Illinois Correspondent

DEKALB, Ill. — Sorting out the limitations and benefits of conservation and carbon credit programs that involve cover crops can be confusing, to say the least. To help farmers elect a carbon sequestration program and cover crop strategy that best suits their needs and capabilities, the Illinois Sustainable Ag Partnership (ISAP) has published its first-ever Cover Crop Incentive Directory (CCID). 
ISAP’s free, on-demand directory aims to provide a clear comparison of several programs that offer payment incentives to Illinois farmers for growing cover crops. It includes information on 15 incentive opportunities, including publicly funded programs at the federal, state, and county levels. Privately funded programs throughout Illinois are also detailed. The directory includes a brief description, relevant geography, contract length, payment details, and contact information for each program. 
This will allow farmers and landowners to be able to compare programs and select the option that is best for them, according to Jean Brokish, Midwest deputy director for American Farmland Trust (AFT), a founding member of ISAP.
“The CCID is designed with both farmers and farm advisors in mind who might be thinking of installing cover crops on their farms in order to take advantage of the financial incentives. They can use this as a tool to evaluate the various incentives, and then pick out a program that fits their plans,” said Brokish. “From our perspective, it’s for those farmers who are on the fence about cover crops. This directory can serve as a roadmap and provide support for the farmer.”
The CCID can also be utilized by farm advisors when assisting farmers in selecting a cover crop program that can return financial incentives, including programs offered by the federal government and through public-private partnerships.
“There are tables (in the CCID) with different rows that provide a basic description of different programs. Some of those programs you might be familiar with like EQIP and CSP, and others are cost-share programs available through the farm bill,” Brokish said. “It also details programs that are available only in certain parts of the state of Illinois, targeting specific watersheds or counties, along with funding sources.”
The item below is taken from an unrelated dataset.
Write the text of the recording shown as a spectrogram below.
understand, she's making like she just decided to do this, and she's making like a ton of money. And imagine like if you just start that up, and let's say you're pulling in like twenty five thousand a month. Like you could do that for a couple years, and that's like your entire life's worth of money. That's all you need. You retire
Contract and payment terms are also compared and contrasted within the three-page directory.  
In addition, the directory includes a “stacking matrix’’ to help farmers understand which programs can be combined to receive multiple incentives. Because many programs offer exceptions or exclusions for stacking, the stacking matrix serves to provide a program-by-program guide to stacking opportunities.
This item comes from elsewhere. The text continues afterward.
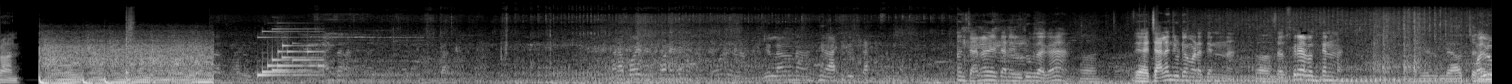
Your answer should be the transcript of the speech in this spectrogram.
ರನ್ ನನ್ನ ಚಾನಲ್ ಐತಾನೆ ಯೂಟ್ಯೂಬ್ದಾಗ ಚಾಲೆಂಜ್ ವಿಡಿಯೋ ಮಾಡತ್ತೇನೆ ನಾನು. ಸಬ್ಸ್ಕ್ರೈಬ್ ಆಗ್ತೇನೆ ನಾನು ಮಲ್ಲು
“We’ve also added some context on deadlines to sign up and on how to sign up for programs-- all that information is stacked up side-by-side,” Brokish said, before adding that the directory is not intended to represent a complete listing of all cover crop-related carbon sequestration programs and markets available to farmers and landowners. 
“Specifically what is not included here are some of the carbon markets,” she said, “but we felt that we had compiled a nice beginning directory of programs currently available to farmers with relatively low entry points, meaning low entry thresholds. Most people can go to websites associated with these programs and understand how these work, fill out some paperwork, and be on their way.” 
As attention to cover crops continues to increase thanks in part to the burgeoning carbon capture market, Brokish said the time was right to develop the CCID as an important resource for farmers. “There are a lot of incentives available for farmers, and a lot more attention on the value of cover crops. The potential confusion is really accelerating, and we just wanted to help by developing a tool that could help farmers evaluate all the options that are available to them,” she said. 
The Cover Crop Incentive Directory and Stacking Matrix is available to view on ISAP’s website,